Big businesses trying to discourage their workers from unionizing can spend millions hiring outside consultants to spread information about the dangers of collective bargaining.
That's not surprising. Here's what is: Up until recently, employers could use a loophole to keep private the fact that they'd paid for these third-party consultants, who would often then appear to the workers as independent authorities on the dangers of unionizing.
"People are scared to death, oftentimes, because they'll get this parade of horribles about, 'If they join this union you'll lose your job, you'll lose [your] benefits.' And little do they know the company just spent $2 million on the consultant to tell them all these horrific things," says Labor Secretary Thomas Perez on a recent episode of The Ezra Klein Show podcast.
Perez, widely floated as a dark horse VP pick for Hillary Clinton, joined Vox's Ezra Klein for a wide-ranging conversation that touched on union organizing, President Barack Obama's economic record, and Perez's childhood in Buffalo, New York. (You can listen to the discussion by subscribing to the podcast or streaming it on SoundCloud or Spotify.)
Perez and Klein also talked about the Labor Department's new rule forcing employers to disclose the consultants they've hired for help fighting unions, and why Perez hopes it will help "level the playing field" between management and union organizers.
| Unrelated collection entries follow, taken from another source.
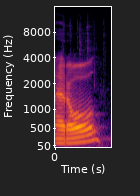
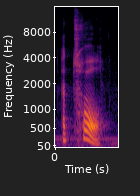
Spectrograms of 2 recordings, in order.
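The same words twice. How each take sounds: First: It is said in an American accent. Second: It is said in a British accent. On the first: "Americans go at all" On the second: "but he says at all"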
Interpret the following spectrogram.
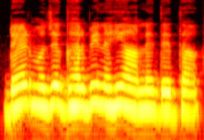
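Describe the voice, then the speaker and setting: A woman voicing a drunk, tearful young woman who talks slowly and sulks like a child. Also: medium pitch, fairly even intonation, clear, resonant tone, lightly acted. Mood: tearful complaining. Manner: slow slurred complaining. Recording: muffled lo-fi recording.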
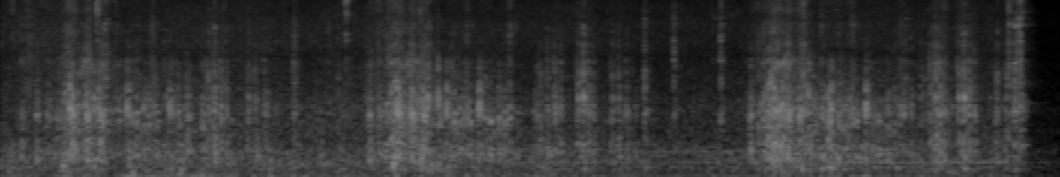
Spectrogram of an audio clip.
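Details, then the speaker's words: MTD push mower cold start attempt on fuel left in the carburetor after draining the tank, primed: three recoil pulls, each a rattling whirr that dies away, never catching; owner suspects not enough gas left in carburetor. "not not be enough gas left in the carburetor"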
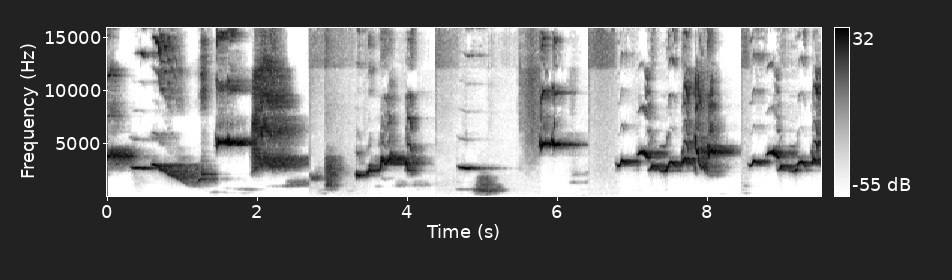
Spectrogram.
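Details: Oriental magpie-robin (kacer) singing to draw answers from rival magpie-robins: falling slurred whistles, scratchy notes, a lower harsh burst midway, then stepped whistled phrases separated by short pauses.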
We want to make sure that during union organizing campaigns, workers understand the information that's coming at them. There's a whole world of consultants who are out there who advise employers on how to beat back union organizing efforts. …
Under the LMRDA — the Labor Management Reporting Disclosure Act — the law calls for disclosure when you have hired one of these union-busting consultants. But there was a loophole employers were driving a mack truck through — so if you're a worker and trying to figure out if you want to join a union, you're getting all the information. And what we're saying [to the businesses], "You have to disclose who you hired and how much you paid them."
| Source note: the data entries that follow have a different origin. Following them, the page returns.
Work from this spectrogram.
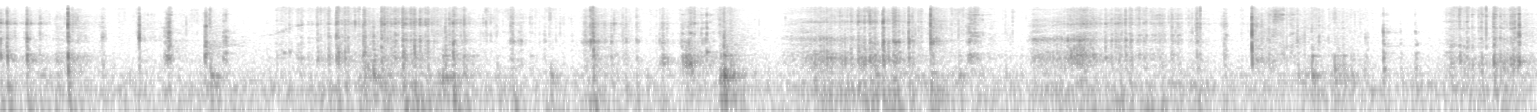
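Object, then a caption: Bar of soap. A hand-held solid rectangular bar of pink and white striped soap is shaved and carved with a utility knife blade, so curls and flakes fall off. Quiet, bright scraping and crisp crackling cuts repeat in quick bursts, with many short sharp snaps between softer swishing shaves.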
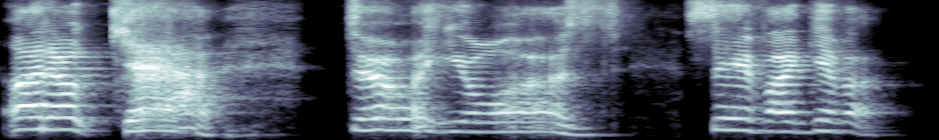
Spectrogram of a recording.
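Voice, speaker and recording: A man's voice: fairly low pitch, measured pace, darkish tone, lightly acted. A man voicing a drunken, despairing male vampire prince who rants and shrieks. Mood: raging. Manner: shrieking, ranting.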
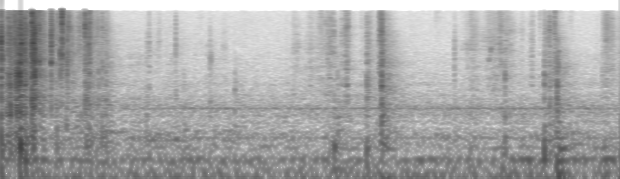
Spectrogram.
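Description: A trading-card pack wrapper crinkling as it is torn open, dying away about a second in, then the soft slides and light ticks of cards being handled and flipped through.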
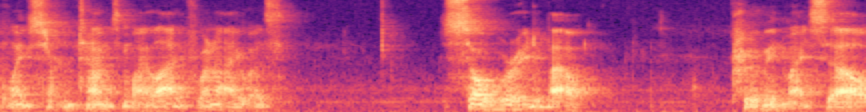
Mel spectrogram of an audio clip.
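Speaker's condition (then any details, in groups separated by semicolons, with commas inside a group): ALS; slow-progressing form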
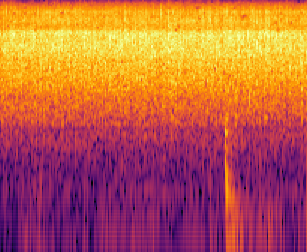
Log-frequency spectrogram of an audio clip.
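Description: Dense, even sizzle of mushrooms frying in oil in a pan, loud and continuous, with a brief knock of a utensil partway through and no talking.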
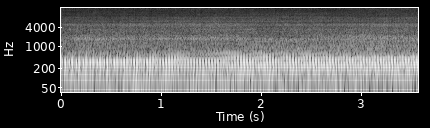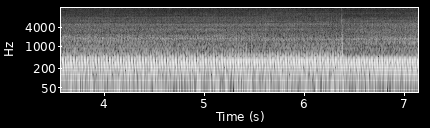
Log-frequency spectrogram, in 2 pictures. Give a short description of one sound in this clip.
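A motorcycle engine hums steadily, its pitch rising slowly as it speeds up.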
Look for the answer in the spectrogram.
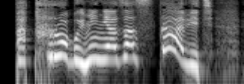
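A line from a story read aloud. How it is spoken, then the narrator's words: Shrill shout. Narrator (Russian): визгливо крикнула она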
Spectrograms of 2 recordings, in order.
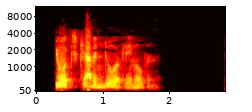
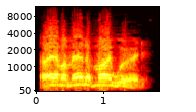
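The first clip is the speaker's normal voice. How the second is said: firm, proud and a little louder; stoutly; 6 semitones higher, 7 dB louder than usual. Acted. Marsh assuring York he keeps his bargain, stout. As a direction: plant your feet and vouch for yourself. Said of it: "Marsh said stoutly".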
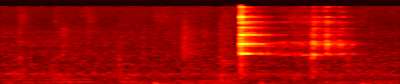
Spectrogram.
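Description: A small metal spoon clinks sharply against a ceramic plate about a second in and rings briefly, followed by a lighter tap.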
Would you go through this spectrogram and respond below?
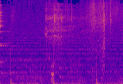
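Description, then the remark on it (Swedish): Glasses clink together three times in a toast, separate short knocks spaced about a second apart over a low steady hum, with no one talking. “skål för vår gemensamma framtid. Skål för genvägar.”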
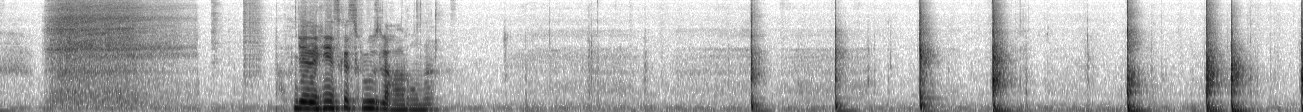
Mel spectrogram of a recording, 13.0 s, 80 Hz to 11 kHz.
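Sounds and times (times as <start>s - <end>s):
knocks on hollow plastic casing: 9.2s - 10.3s, 11.2s - 12.7s.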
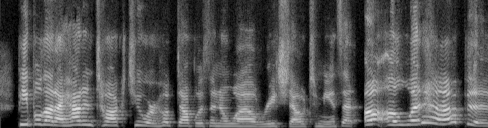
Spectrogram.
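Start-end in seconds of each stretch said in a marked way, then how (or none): 3.7-4.9 put-on grown-up speaking in high, babyish voice. Quoting exes who messaged after a fall: imitating exes' babyish voice. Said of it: "all of my exes sound like that".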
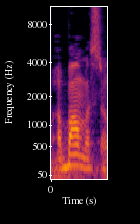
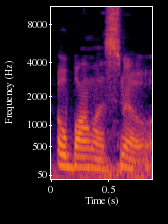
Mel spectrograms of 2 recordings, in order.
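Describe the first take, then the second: First: The name begins like the word abominable. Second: The name begins like the word Obama. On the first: The speaker calls it right. "like an abominable snowman" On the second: The speaker calls it wrong. "Not Obama Snow"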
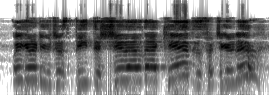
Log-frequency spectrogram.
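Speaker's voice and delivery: normal talking voice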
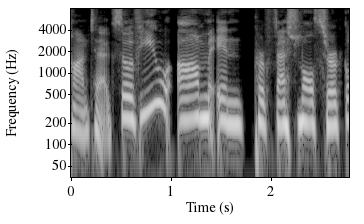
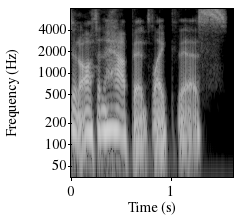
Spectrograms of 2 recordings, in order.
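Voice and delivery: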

If you can put sunshine out there, it can be a disinfectant. So the purpose of the LMRDA is to level the playing field. Under the status quo, ironically, unions' organizing campaigns have significantly greater reporting requirements than the company. The purpose of this is to help people make informed judgments; people are scared to death, oftentimes, because they'll get this parade of horribles about, "If they join this union you'll lose your job, you'll lose their benefits." And little do they know the company just spent $2 million on the consultant to tell them all these horrific things.
So we're thinking of everything we can do to create a level playing field, because we believe a big problem today is the issue of leverage.
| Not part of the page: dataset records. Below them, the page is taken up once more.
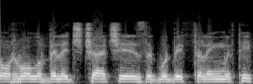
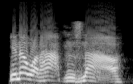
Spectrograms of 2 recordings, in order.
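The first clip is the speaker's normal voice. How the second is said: higher, pressing tone; angry question; 6 semitones higher than usual. Acted. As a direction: demand he sees it. Lawford to Sharp.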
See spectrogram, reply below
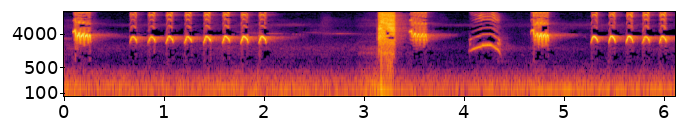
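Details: Ashy drongo song used to provoke other birds to sing. A loud opening note leads into a fast row of crisp chirps, then a harsh burst, a drawn note, a pair of arched slurs and another chirp series.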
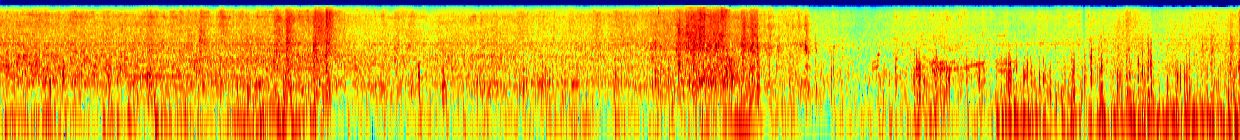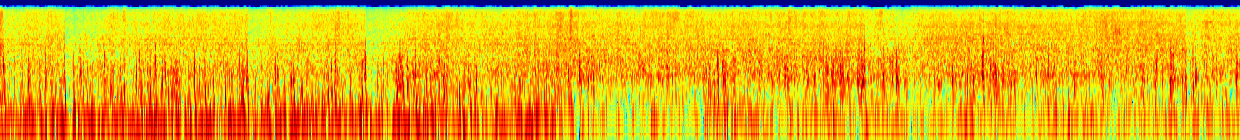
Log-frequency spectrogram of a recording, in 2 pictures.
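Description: A train rumbles and rattles along the tracks, heard from an open window.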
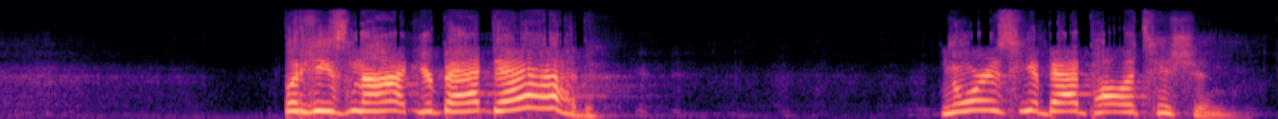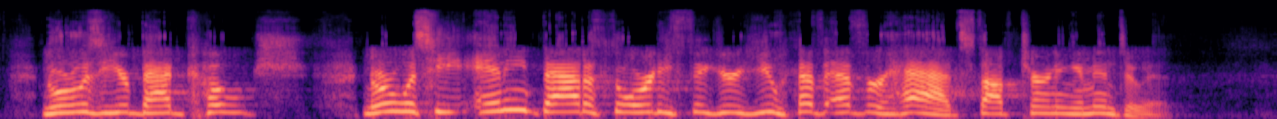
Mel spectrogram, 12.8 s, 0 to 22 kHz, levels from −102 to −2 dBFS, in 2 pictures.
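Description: Throughout, the Speex codec starves the excitation at a rate suggesting about 22 kbps, leaving the speech plainly hoarse and noisy, with nothing above 15.4 kHz.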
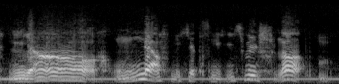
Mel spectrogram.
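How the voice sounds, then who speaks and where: A woman's voice: on the low side, expressive, takes it slowly, over music, rough recording. A woman playing a weary, bossy but protective guardian in an improvised radio play, grumpy and dismissive. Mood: tired, annoyed.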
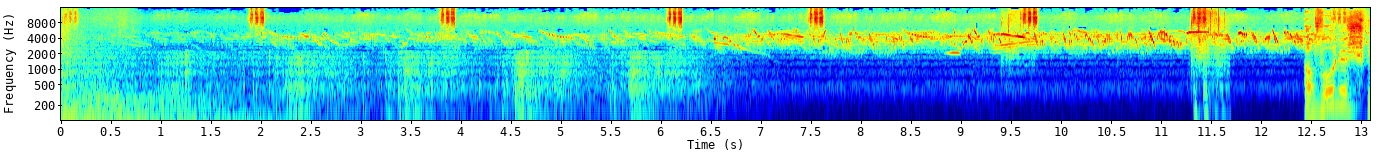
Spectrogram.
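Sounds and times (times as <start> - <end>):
soft low thumps: 0.0 - 2.9
small birds chirping: 0.8 - 13.0.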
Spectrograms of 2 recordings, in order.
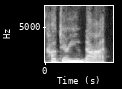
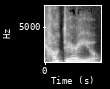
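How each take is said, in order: First: "How dare you not?" with "you" leaned on and a firm falling end; challenging how dare you not. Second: Higher, sharp indignant "How dare you?" with the weight on "dare". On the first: Her friend Luli daring her to show up, firm challenge. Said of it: "I hear our friend Luli be saying". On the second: Catching herself in her own head, mock indignant. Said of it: "I hear myself saying". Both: Retold or imitated.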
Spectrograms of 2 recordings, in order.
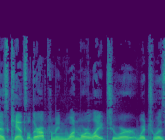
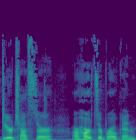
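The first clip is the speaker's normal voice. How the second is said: ordinary delivery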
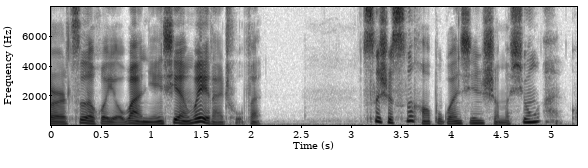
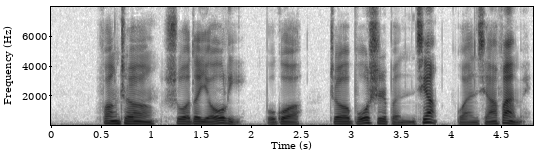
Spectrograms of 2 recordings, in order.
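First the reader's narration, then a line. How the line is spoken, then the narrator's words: Calm, indifferent. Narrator (Chinese): 郭蜀淡淡道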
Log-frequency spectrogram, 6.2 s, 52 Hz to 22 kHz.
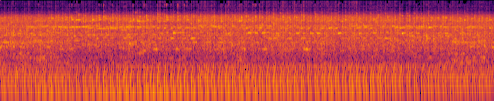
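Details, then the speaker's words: Commercial Briggs & Stratton 25hp V-twin on a Simplicity Champion XT zero turn, heads replaced after a pushrod problem, near end of repair. Even, steady idle with regular pulses and no misses, knocks or hunting. Sounds normal: normal idle. "l have to see if I have to adjust the idle, but to me that sounds normal."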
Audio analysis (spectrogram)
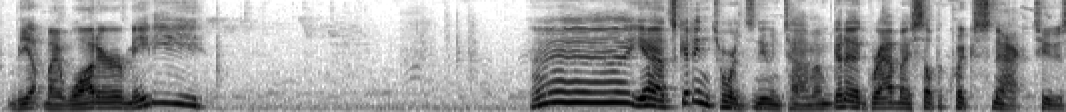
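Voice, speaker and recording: A man's voice: medium pitch, fairly bright tone. A man chatting casually to viewers as he streams a video game playthrough.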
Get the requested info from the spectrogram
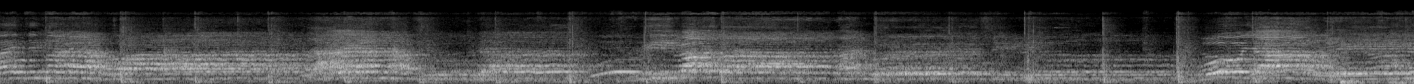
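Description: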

Among the other topics Perez and Klein discussed:
- The minimum wage, and why Perez doesn't think the Democrats have moved too far to the left on the question
- The death of Perez's father when Perez was 10, and the role of his surrogate father — a Teamster — in helping raise him
- Whether America should make increasing the labor force participation rate a critical goal
- Why Perez defends Obama's economic record
- The daily routine of a labor secretary (and why Perez gets up at 5:30 am)
- What Perez did to dramatically raise "employee satisfaction" at the Department of Labor
For more podcast conversations — including episodes with Rachel Maddow, Bill Gates, World Bank President Dr. Jim Yong Kim, and conservative activist Michael Needham — subscribe to The Ezra Klein Show.